— Andrew Nikiforuk, Globe and Mail
“Our cover story this issue was inspired by a paper that began circulating in environmental circles back in September entitled "The Death Of Environmentalism?" It laments the increasing lack of public, political and media attention to environmental issues, especially at a time when some very crucial ones, like global warming, need urgent action. "Death" has been both praised and attacked by green leaders of all stripes, and has even gotten some mainstream media play. It has forced some useful introspection. Ben Franklin once said, "The definition of insanity is doing the same thing over and over and expecting different results."
— Doug Moss, Earth Action, May 2005

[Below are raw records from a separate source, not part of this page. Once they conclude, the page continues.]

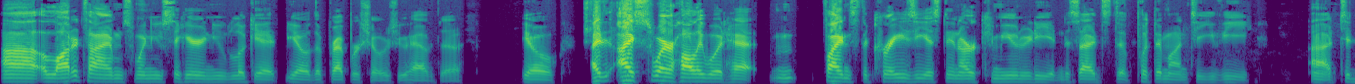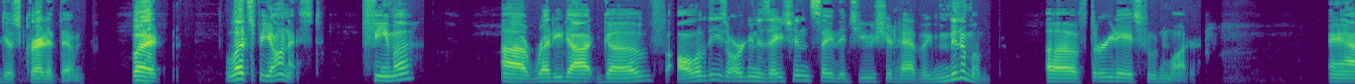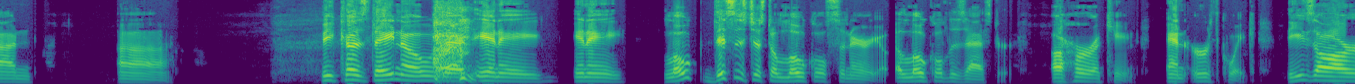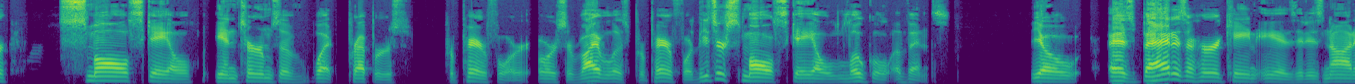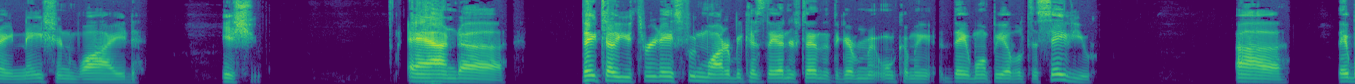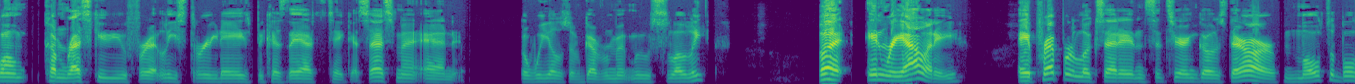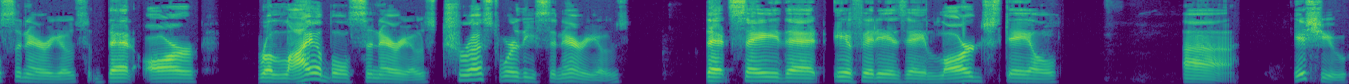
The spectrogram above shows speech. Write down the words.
Uh, a lot of times when you sit here and you look at you know the prepper shows, you have the you know I I swear Hollywood ha- m- finds the craziest in our community and decides to put them on TV uh, to discredit them. But let's be honest, FEMA, uh, Ready.gov, all of these organizations say that you should have a minimum of three days food and water, and uh, because they know that in a in a local this is just a local scenario a local disaster a hurricane an earthquake. These are small scale in terms of what preppers prepare for or survivalists prepare for. These are small scale local events. You know as bad as a hurricane is it is not a nationwide issue. And uh they tell you three days food and water because they understand that the government won't come in, they won't be able to save you. Uh they won't come rescue you for at least three days because they have to take assessment and the wheels of government move slowly. But in reality a prepper looks at it and sits here and goes there are multiple scenarios that are reliable scenarios trustworthy scenarios that say that if it is a large scale uh, issue,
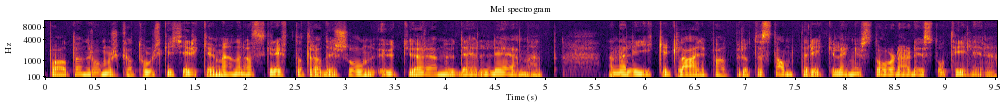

"Environmentalists should reduce their over-reliance on apocalyptic scenarios "that tend to create feelings of helplessness and isolation among would-be supporters," Shellenberger advises. "Martin Luther King Jr.'s 'I Have a Dream' speech is famous because it put forward an inspiring, positive vision that carried a critique of the current moment within it. Imagine how history would have turned out had King given an 'I Have a Nightmare' speech instead.” Indeed, the key to a revitalized environmental movement will be the application of a belief King often expressed: Warnings of impending catastrophe, along with shame, protests and lawsuits, all have a role to play, but any movement will fail if it cannot paint an intensely attractive vision of the future, one that appeals to the mind and to the spirit."
— Richard Louv, The Oregonian, March 28, 2005